Lozano Tomás, D. • Velasco García, J. • Bruno, D.
Riparian ecosystems are areas of great ecological interest, but their anthropic modification has led to the establishment of invasive species (Arundo donax L.) in the Segura River basin (SE of Spain), with detrimental effects on biodiversity. In view of the problems generated, giant reed control actions and plantations with native species were carried out within the LIFE+ RIPISILVANATURA project (2015-2019) in the Segura River middle reach. Here, we performed a medium-term biomonitoring (two years after the end of restoration measures and the thaw of maintenance actions, i.e., weed cutting) in 8 restored zones and compared with reference conditions to evaluate the degree of success achieved. Non-Metric Multidimensional Scaling (NMDS) and multivariate generalised linear models for abundance data (GLM) were used to detect spatial and temporal differences in species composition and abundance in revegetated and reference sites; and ANOVAs were applied to determine whether the mean height of planted species differed between restored areas with or without subsequent maintenance. In addition, temporal changes in different ecological indicators and the effects of the continuation or not of maintenance were examined using linear mixed effects models. Six years after the beginning of the actions and two years after the end of the project, the degree of success achieved was relatively low. Although the composition of riparian plant communities in restored zones turned more similar to reference ones, the absence of maintenance produced an increase in the cover, density, and height of A. donax as well as a decrease in species richness and poor riparian condition. Therefore, medium- to long-term maintenance actions and monitoring seems essentials to improve the success of future riparian restoration projects.

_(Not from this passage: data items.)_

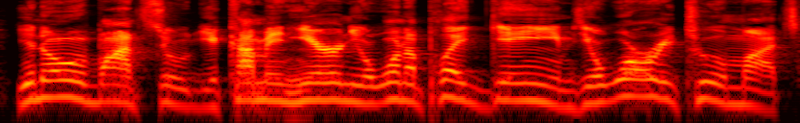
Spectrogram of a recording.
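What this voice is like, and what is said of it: Gruff Minnesota accent impression. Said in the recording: “the body's got that kind of Minnesota gruff accent”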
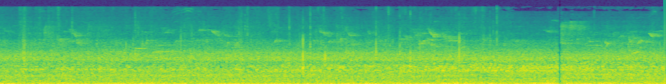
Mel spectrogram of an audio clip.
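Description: Woodland birds giving faint, scattered short chirps and calls over a steady low rumble and hiss.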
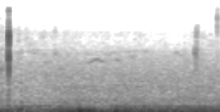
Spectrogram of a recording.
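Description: Low, steady background rumble with a single short click just after the start.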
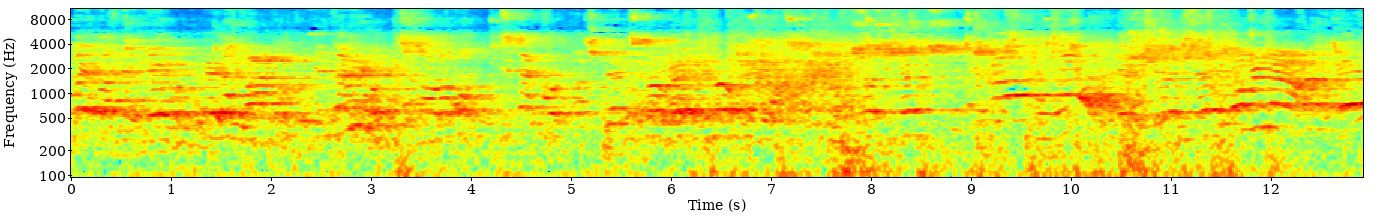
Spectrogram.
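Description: Spectators and coaches talk and call out in a large echoing gym.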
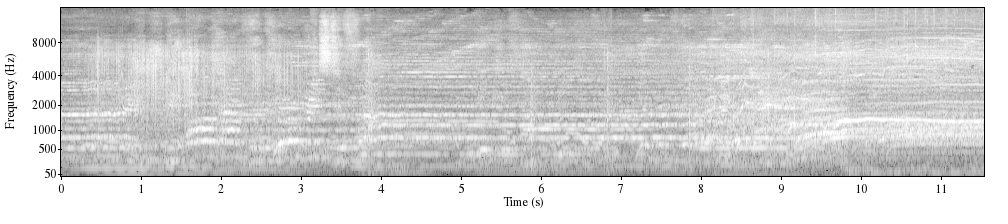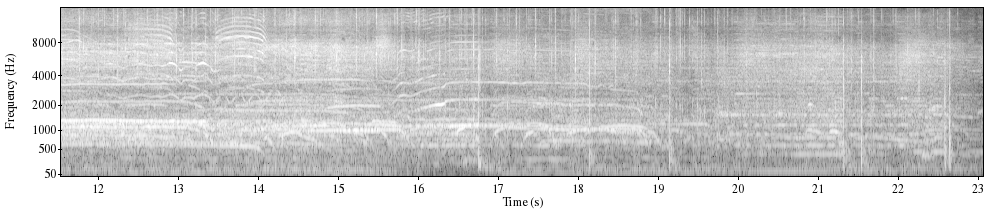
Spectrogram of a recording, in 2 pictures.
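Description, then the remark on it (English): A large crowd cheers and shouts excitedly as Tinker Bell flies during the Happily Ever After fireworks show: a swelling roar of many voices with high-pitched screams rising over it, sustained throughout, with scattered pops and bangs from fireworks beginning. “But you could say that the crowd was excited to hear Tink fly.”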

Invasive species, Ecological restoration, Margens dos rios, Biomonitoring, Riparian vegetationDownload PDF